I say “trickiest” because few white wines improve with age. And, in fact, they can deteriorate quite quickly even under the best cellar conditions, being overcome by oak.

My suggestions? Well, look first to Germany and the Alsace region of France. Riesling and Gewurztraminer can be good bets for short to medium term cellaring. Few if any see any oak, so that isn’t a worry. What might be, however, is the style. The best of these wines – even the dry versions – have a touch of residual sugar in them, so will taste a bit sweet. Personally, I like that…but taste before you buy. The good news is if you like the style, some of these wines can develop for 10+ years and become amazing, golden beauties!

Another option – if you want Chardonnay – is to look to France. White Burgundies can be really expensive and the quality varies incredibly, but a safer bet is Chablis, especially Premier Cru and Grand Cru. Again, no oak used here – recognizing a trend? – and some of these wines can be had for under $40. The best producers in the best vintages can also make wines capable of lasting 5 – 15 years.

A final potential white wine choice is from the Rhone region of France – white Hermitage. However, beware of this one. When young, these wines taste quite resiny, and sometimes they don’t come around. It is definitely an acquired taste…and one that I don’t have (even though I have a few bottles sitting in my cellar).

Reds are easier, mainly because there are more options. For Cabernet Sauvignons in a more fruit-forward style, I would recommend producers from California and Australia. There are some wines in the $$35 – $50 range that will develop quite nicely over an 8 – 10 year period, keeping their fruit but mellowing out a bit.

Merlot I would avoid – it is best drunk young before the wood overwhelms it.

Pinot Noir is a bit of a tricky choice. Burgundy is an option, of course but, like the white counterparts, very expensive and quite variable in quality. California is a better option, although prices are getting very expensive there too. You can also try the best producers in BC (like Kettle Valley). But don’t expect to age these wines as long – 5 – 8 years is the max before they start to dry out.

Next up is Syrah and Shiraz, and both have great, relatively affordable options for cellaring. The northern Cotes du Rhone is expensive, but Crozes-Hermitage and Cornas can sometimes be found. In the south, some of the Cotes du Rhones are mostly Syrah and far cheaper. The former can sometimes age for 15+ years; the latter, 4 – 6 years. In the new world, California, Washington and BC Syrahs are another good bet, with an age profile of 4 – 10 years.

One of my favourite red wines for the cellar is Grenache-based. Chateauneuf du Pape and Gigondas from the southern Rhone are great options, and while they are getting expensive too, some can still be had for about $40. And these can really develop nicely, turning into sophisticated, soft, lovely wines after 10, 15 and even 20 years in good vintages.

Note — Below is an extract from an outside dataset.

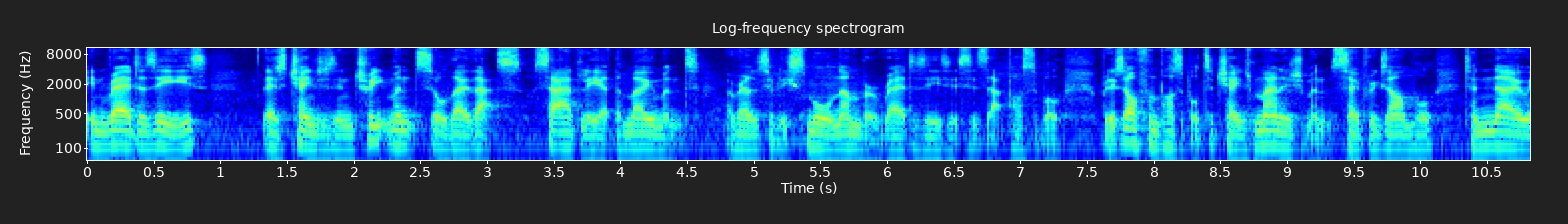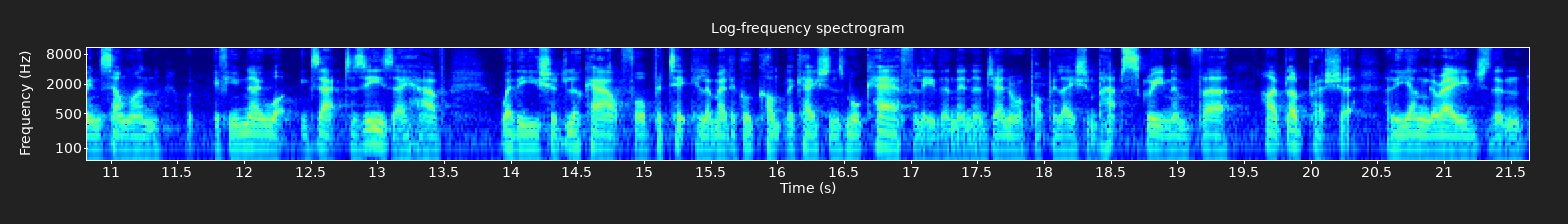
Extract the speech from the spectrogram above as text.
In rare disease there's changes in treatments although that's sadly at the moment a relatively small number of rare diseases is that possible. But it's often possible to change management. So for example to know in someone if you know what exact disease they have whether you should look out for particular medical complications more carefully than in a general population, perhaps screen them for high blood pressure at a younger age than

Finally, if you want to splurge, head to Italy and Piedmont (for Barolo and Barbaresco) and Tuscany (for Brunello di Montalcino, Chianti Classico Riserva, and Vino Nobile di Montalcino). The Piedmontese wines are the most expensive, but might also be my favourite for aging. They are tannic when young but then turn out almost port-like at 15 – 20 years of age (without the sweetness). Just gorgeous! Their Tuscan cousins can be cheaper (except for the Brunellos), and develop for 10 – 15 years.

Last but not least, sweet wines. For whites, Bordeaux in half bottles can be a good deal (Sauternes and Barsac) and for reds, well, Vintage Port can age almost forever. It is very expensive, but sometimes you can find lesser priced half bottles.

So how do you know which specific wines to buy? Well, as I have said before, unless you have unlimited funds to try them first (and the older versions), find a wine critic who has the same style as you and trust him or her, both in terms of what to buy and when to try/drink them.

Which leads into the final question – how many to buy? I advise at least two of each specific wine. That way you can see how they age a little bit, anyway. And overall quantity – that depends how much money you have and how often you want to drink them. But the latter is a question for next week.